Ardennes rally brings back memories of a pivotal moment in WWII
By DAN STOUTAMIRE | STARS AND STRIPES Published: February 23, 2016
MALEMPRE, Belgium — More than a thousand servicemembers, veterans and hobbyists joined together Saturday in a march and vehicle rally in the Ardennes Forest to mark the 71st anniversary of the Battle of the Bulge, Nazi Germany’s last-gasp offensive on the Western Front in World War II.
For some, the 10.5-mile march, which traversed in and around small towns that dot the region in Belgium and Luxembourg, had strong personal meaning.
“My father and my uncle were in the 82nd Airborne, all the way from North Africa through Sicily, Normandy, Holland, and of course this was the last major battle,” said Larry Mallett, a retired Air Force veteran who made the trip from Cincinnati. “They didn’t talk much about it, but this is a way for me to experience it, find out about it, and walk in their shoes. It’s amazing how it’s helped.”
The march — the 34th since it was initiated by Emile Lacroix, head of an 82nd Airborne Division historical society near Namur, Belgium — commemorated the movement of the 325th Glider Infantry Regiment of that division during the crucial battle.
Lacroix was a young boy during the battle and fondly recalls the day when his town was liberated from German occupation. His interest deepened after the war when he read books such as “The Longest Day” and met American veterans.
Saturday’s march started and ended in Malempre. Before participants marched off, a wreath was laid at the town’s cemetery.
“When more of the veterans were still alive, being here was really special,” said Glen Mallen, an Englishman who, with other members of the re-enactment group 2nd Armored in Europe, marched in a full GI kit from the era. “Now that there’s so few of them left, it’s still nice to turn out and remember what they went through.”
Only one veteran of the battle participated in the march. He followed part of the route in the back of Lacroix’s World War II-vintage jeep. At a social hall after the march, he was treated like a star, with people lining up for his autograph.
Anthony Grant, now 96, served in Gen. George S. Patton’s famed Third Army as a logistician.
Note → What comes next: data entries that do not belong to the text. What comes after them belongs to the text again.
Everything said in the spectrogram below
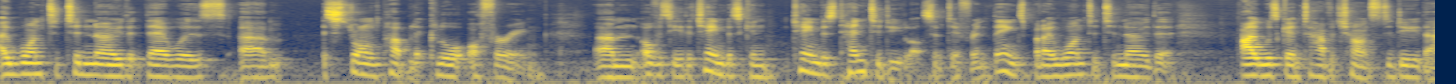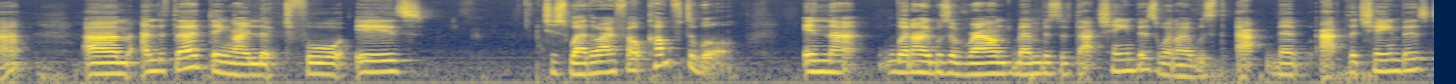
I wanted to know that there was um, a strong public law offering um, obviously, the chambers can chambers tend to do lots of different things, but I wanted to know that I was going to have a chance to do that. Um, and the third thing I looked for is just whether I felt comfortable in that when I was around members of that chambers, when I was at at the chambers,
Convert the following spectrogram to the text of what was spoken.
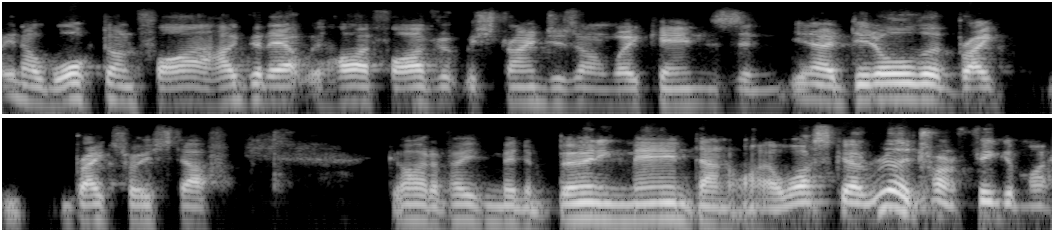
you know, walked on fire, hugged it out with high fived it with strangers on weekends, and you know, did all the break breakthrough stuff. God, I've even been a Burning Man, done ayahuasca, really trying to figure my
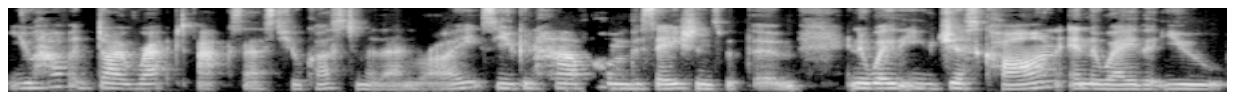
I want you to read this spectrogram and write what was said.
you have a direct access to your customer then right? So you can have conversations with them in a way that you just can't in the way that you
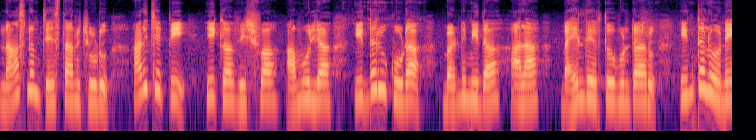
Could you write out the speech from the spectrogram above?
నాశనం చేస్తాను చూడు అని చెప్పి ఇక విశ్వ అమూల్య ఇద్దరూ కూడా బండి మీద అలా బయలుదేరుతూ ఉంటారు. ఇంతలోనే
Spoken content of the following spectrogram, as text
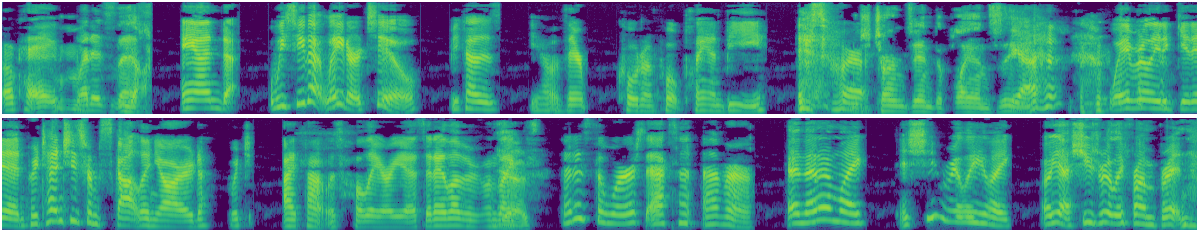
Okay, Mhm. what is this? Yeah. And we see that later too, because, you know, their quote unquote plan B is for, Which turns into Plan Z. yeah, Waverly to get in, pretend she's from Scotland Yard, which I thought was hilarious. And I love everyone's like, that is the worst accent ever. And then I'm like, is she really like, oh yeah, she's really from Britain.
He had heard about the march from his great-nephew, Spc. Leonard Thomas, a medic with the 212th Combat Support Hospital based in Meisau, Germany, and decided to join in.
“The experience was beyond anything I expected; it was outstanding,” Grant said. “I’m pleased and proud to have been able to participate in such an occasion.”
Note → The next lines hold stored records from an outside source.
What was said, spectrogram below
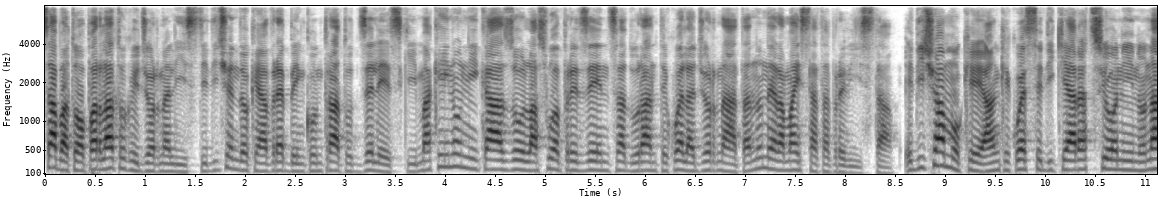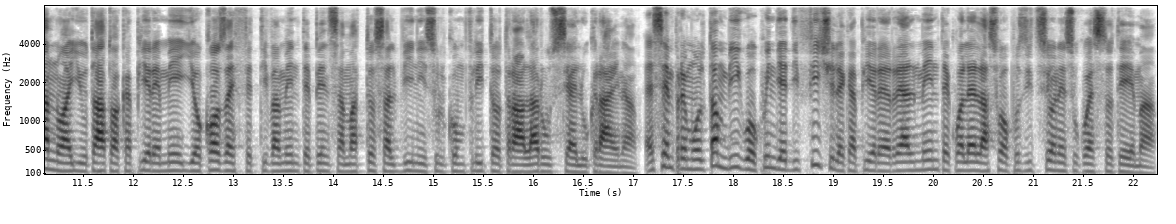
Sabato ha parlato con i giornalisti dicendo che avrebbe incontrato Zelensky, ma che in ogni caso la sua presenza durante quella giornata non era mai stata prevista. E diciamo che anche queste dichiarazioni non hanno aiutato a capire meglio cosa effettivamente pensa Matteo Salvini sul conflitto tra la Russia e l'Ucraina. È sempre molto ambiguo, quindi è difficile capire realmente qual è la sua posizione su questo tema.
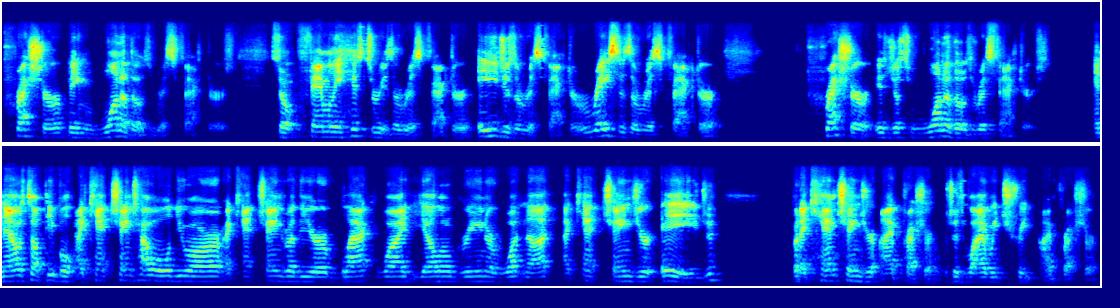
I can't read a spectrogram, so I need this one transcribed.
pressure being one of those risk factors. So, family history is a risk factor, age is a risk factor, race is a risk factor. Pressure is just one of those risk factors. And I always tell people, I can't change how old you are. I can't change whether you're black, white, yellow, green, or whatnot. I can't change your age, but I can change your eye pressure, which is why we treat eye pressure.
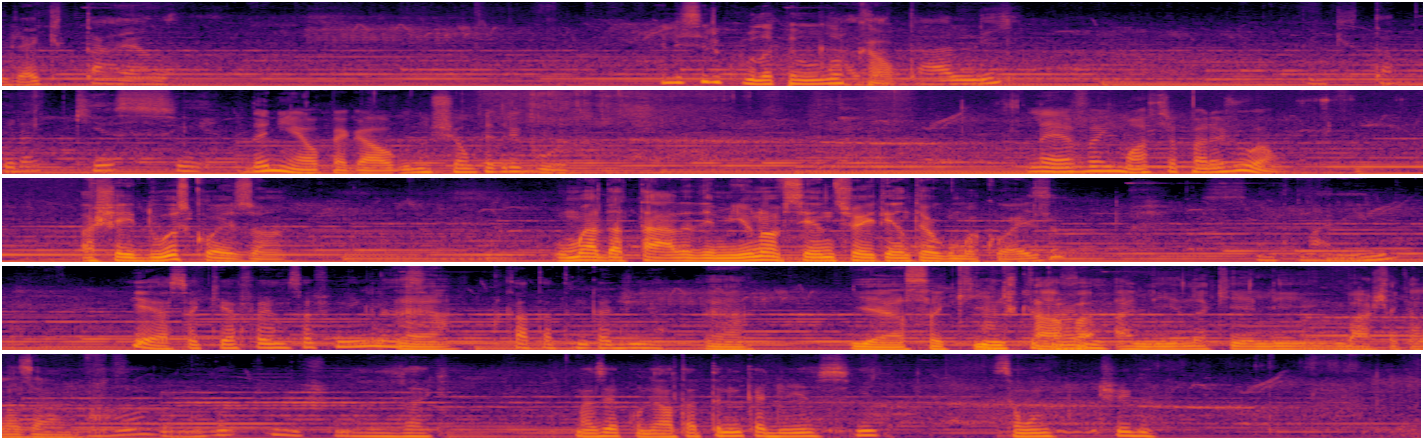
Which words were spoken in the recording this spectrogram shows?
Onde é que tá ela? Ele circula pelo A casa local. tá ali. Tem que estar por aqui assim. Daniel pega algo no chão pedregoso. Leva e mostra para João. Achei duas coisas, ó. Uma datada de 1980 e alguma coisa. E essa aqui é a faença fina inglesa. É. Porque ela tá trincadinha. É. E essa aqui Onde que que tá, tava né? ali naquele embaixo daquelas Ah, árvores. ver aqui, deixa eu analisar aqui. Mas é, quando ela tá trincadinha assim, são antigas.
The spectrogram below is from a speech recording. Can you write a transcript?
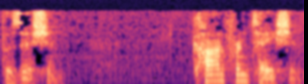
position. Confrontation.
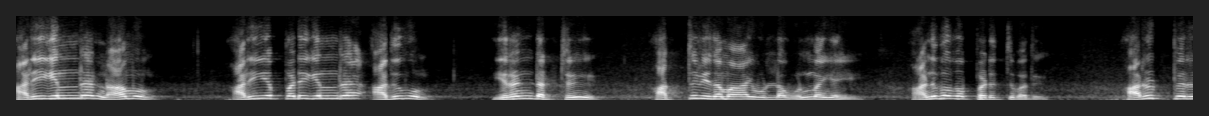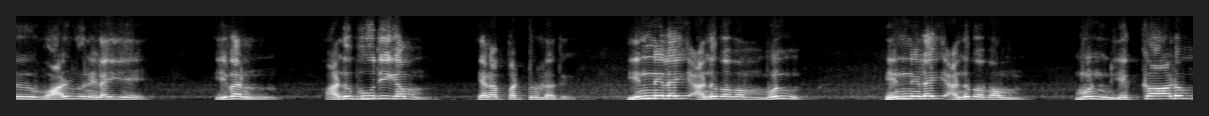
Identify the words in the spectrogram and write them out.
அறிகின்ற நாமும் அறியப்படுகின்ற அதுவும் இரண்டற்று அத்துவிதமாய் உள்ள உண்மையை அனுபவப்படுத்துவது. அருட்பெரு வாழ்வு நிலையே இவன் அனுபூதிகம் எனப்பட்டுள்ளது. இந்நிலை அனுபவம் முன் இந்நிலை அனுபவம் முன் எக்காலும்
Coinciding with the memorial march was a massive vintage-vehicle rally, held by the Belgian Military Vehicle Trust, which counts some 500 members and more than 1,000 World War II-era vehicles, ranging from bicycles to tanks.
The group’s vehicles made a loop around the region, starting in Houffalize, Belgium, including a lunch break in La Roche-en-Ardenne, and back to Houffalize.
“These are two cities that got a lot of damage during the war, and that’s the reason we are going this route,” said Andre Witmeur, chairman of the vehicle trust. “It’s out of respect and memory.”